*** Opening of Available records ***
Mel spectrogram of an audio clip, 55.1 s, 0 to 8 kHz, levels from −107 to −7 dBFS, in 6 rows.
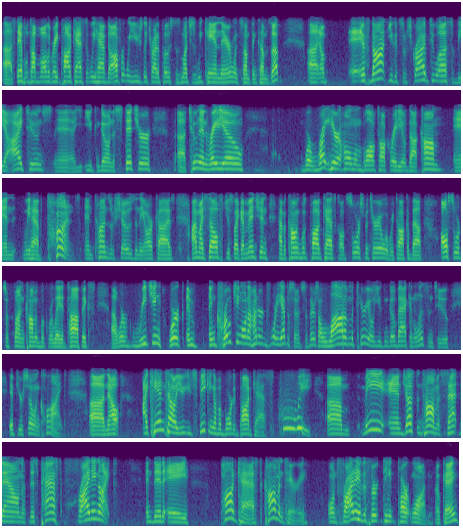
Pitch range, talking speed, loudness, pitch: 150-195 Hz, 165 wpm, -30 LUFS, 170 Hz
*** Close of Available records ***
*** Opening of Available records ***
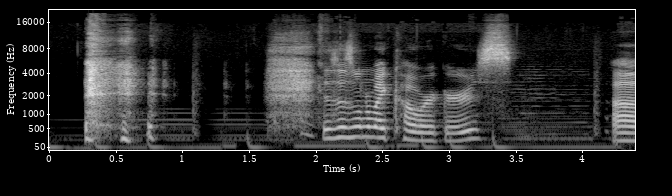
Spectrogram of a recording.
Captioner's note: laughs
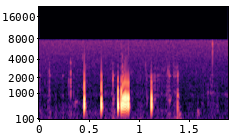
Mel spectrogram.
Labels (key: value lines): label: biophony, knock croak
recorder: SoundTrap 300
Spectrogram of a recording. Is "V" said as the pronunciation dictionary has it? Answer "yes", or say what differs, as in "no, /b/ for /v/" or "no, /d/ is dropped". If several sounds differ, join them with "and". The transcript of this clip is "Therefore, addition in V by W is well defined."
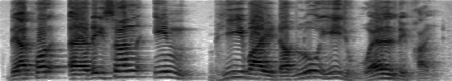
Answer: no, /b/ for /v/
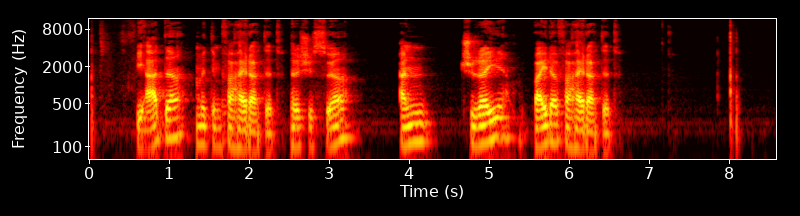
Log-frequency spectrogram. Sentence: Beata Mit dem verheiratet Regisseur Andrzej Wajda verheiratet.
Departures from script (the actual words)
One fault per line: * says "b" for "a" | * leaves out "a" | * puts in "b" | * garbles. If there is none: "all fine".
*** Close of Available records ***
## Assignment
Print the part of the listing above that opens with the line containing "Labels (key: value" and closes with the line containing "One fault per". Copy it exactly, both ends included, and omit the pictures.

## Answer
Labels (key: value lines): label: biophony, knock croak
recorder: SoundTrap 300
Spectrogram of a recording. Is "V" said as the pronunciation dictionary has it? Answer "yes", or say what differs, as in "no, /b/ for /v/" or "no, /d/ is dropped". If several sounds differ, join them with "and". The transcript of this clip is "Therefore, addition in V by W is well defined."
Answer: no, /b/ for /v/
Log-frequency spectrogram. Sentence: Beata Mit dem verheiratet Regisseur Andrzej Wajda verheiratet.
Departures from script (the actual words)
One fault per line: * says "b" for "a" | * leaves out "a" | * puts in "b" | * garbles. If there is none: "all fine".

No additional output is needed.